PCI does not protect you from having a CSO, matter of fact that is one of the new rules that are being implemented, there is no added cost since the CSO can be a person already in your company, they just need training on how to recognize potential threats, and to be listened to when they bring up critical areas for a potential breach.
The problems are not with FACTA, PCI or any other regulation, it is with implementation of the regulations, and this is NOT an IT problem it starts with the CEO's and the board rooms, and the new regulations put the responsibility right where it needs to be, if the business is not compliant and they haven’t trained their employees, then the board and CEO's are looking at civil and criminal liability.
The sooner businesses realize that this is not a joke, and that they need to be compliant the sooner that the consumers will be protected; I can’t wait to hear the explanations from them when they have a breach after Nov. 1, 2008.
That is called "willful non-compliance" they will be twisting in the wind, while the IT people will be saying "told you so", if the CEO doesn’t listen, document that you informed them, and wait, until they (CEO's) listen you are wasting your good breathe.
ISO 9001 is a Quality Management System not a Quality Standard (QMS). Just like ISO 27001 is a Information Security Management System (ISMS) not a Security Standard.
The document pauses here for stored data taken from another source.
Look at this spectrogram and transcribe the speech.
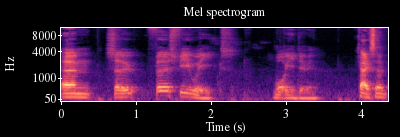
that. Um, So first few weeks, what are you doing? Okay, so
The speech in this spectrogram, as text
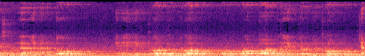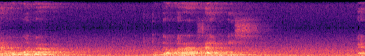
bukan sebenarnya atom, eh, elektron, neutron, proton, elektron, neutron itu buku tak? Itu gambaran saintis. Bukan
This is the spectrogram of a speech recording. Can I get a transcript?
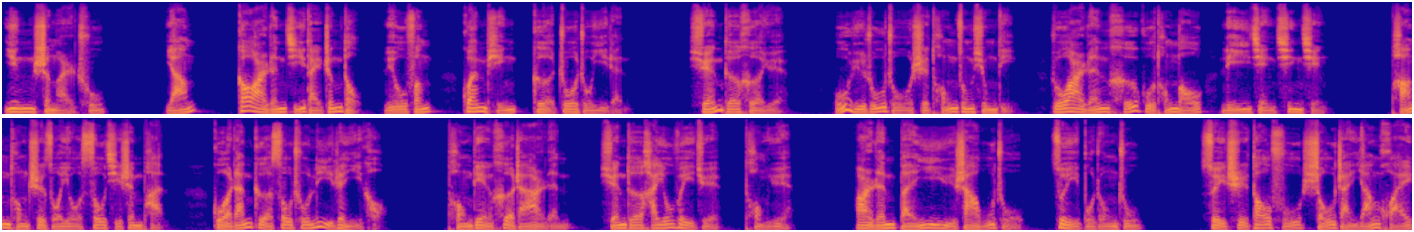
应声而出。杨、高二人急待争斗，刘封、关平各捉住一人。玄德喝曰：“吾与汝主是同宗兄弟，汝二人何故同谋离间亲情？”庞统斥左右搜其身畔，果然各搜出利刃一口。统便喝斩二人。玄德还犹未决，统曰：“二人本意欲杀吾主，罪不容诛。”遂持刀斧手斩杨怀、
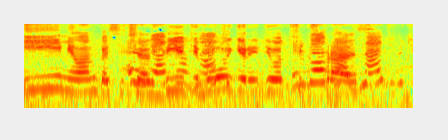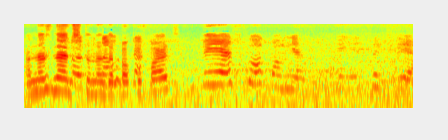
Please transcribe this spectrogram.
И Миланка сейчас бьюти-блогер идет в фикс Ребята, прайс. знаете, почему Она знает, что надо покупать. Две, сколько у меня? Две.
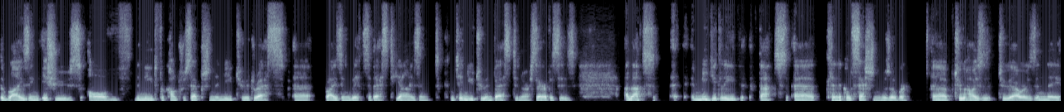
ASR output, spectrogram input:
the rising issues of the need for contraception, the need to address uh, rising rates of STIs, and to continue to invest in our services. And that uh, immediately that uh, clinical session was over uh, two houses, two hours in the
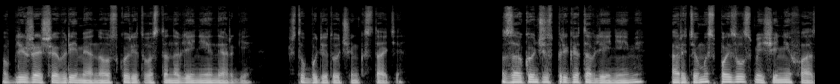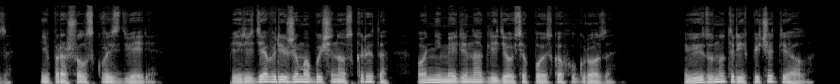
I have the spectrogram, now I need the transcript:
В ближайшее время оно ускорит восстановление энергии, что будет очень кстати. Закончив с приготовлениями, Артём использовал смещение фазы и прошел сквозь двери. Перейдя в режим обычного скрыта, он немедленно огляделся в поисках угрозы. Вид внутри впечатлял.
The ISMS is part of an overall management system, based on a business risk approach, to establish, implement, operate, monitor, review, maintain and improve information security. It has 133 controls defined by Annex A defined as the normative for control objectives and controls.
The 133 controls is the begin of your summary of controls. These 133 control are just a starting point you may need to add more controls to build your catalog of controls.
PCI DSS does make great strides at addressing the inherent risk of maintaining card holder data. I would like to hear an argument of organization that has implemented PCI DSS without reducing the residual risk. Residual risk should be used as a key performance indicator (KPI) for measure the relevance to security not the individual incidents.